EXERCISE AIM
In the listing below, start your output at the line with "Mel spectrogram, 12.5" and end it after the line with "Synthetic IPA transcription", copying every line exactly.

DATA UNDER STUDY
_ _ _ _
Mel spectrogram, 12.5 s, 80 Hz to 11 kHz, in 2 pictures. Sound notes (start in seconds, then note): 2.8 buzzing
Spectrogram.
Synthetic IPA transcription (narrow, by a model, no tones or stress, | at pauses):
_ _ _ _
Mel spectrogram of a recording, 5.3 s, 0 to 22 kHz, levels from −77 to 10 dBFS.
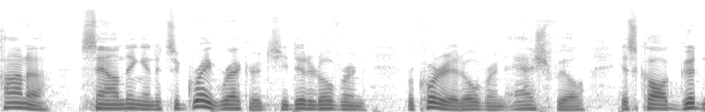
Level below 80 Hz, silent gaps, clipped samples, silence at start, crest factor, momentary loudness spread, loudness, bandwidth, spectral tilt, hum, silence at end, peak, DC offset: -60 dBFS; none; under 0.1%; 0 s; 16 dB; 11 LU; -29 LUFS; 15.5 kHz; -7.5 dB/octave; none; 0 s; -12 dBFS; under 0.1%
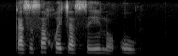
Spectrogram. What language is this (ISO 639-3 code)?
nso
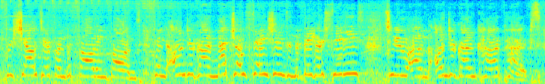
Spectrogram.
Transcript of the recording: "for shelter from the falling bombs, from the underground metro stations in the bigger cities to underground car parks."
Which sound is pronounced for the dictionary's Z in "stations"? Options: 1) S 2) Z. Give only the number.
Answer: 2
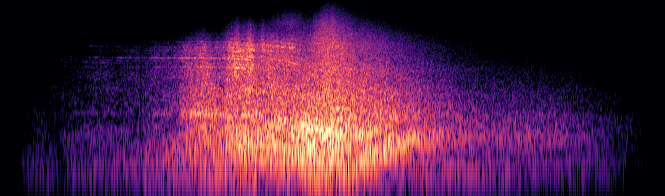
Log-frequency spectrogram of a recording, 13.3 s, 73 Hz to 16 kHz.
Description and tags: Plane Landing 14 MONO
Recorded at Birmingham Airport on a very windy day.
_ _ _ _
TASK ANSWER
Mel spectrogram, 12.5 s, 80 Hz to 11 kHz, in 2 pictures. Sound notes (start in seconds, then note): 2.8 buzzing
Spectrogram.
Synthetic IPA transcription (narrow, by a model, no tones or stress, | at pauses):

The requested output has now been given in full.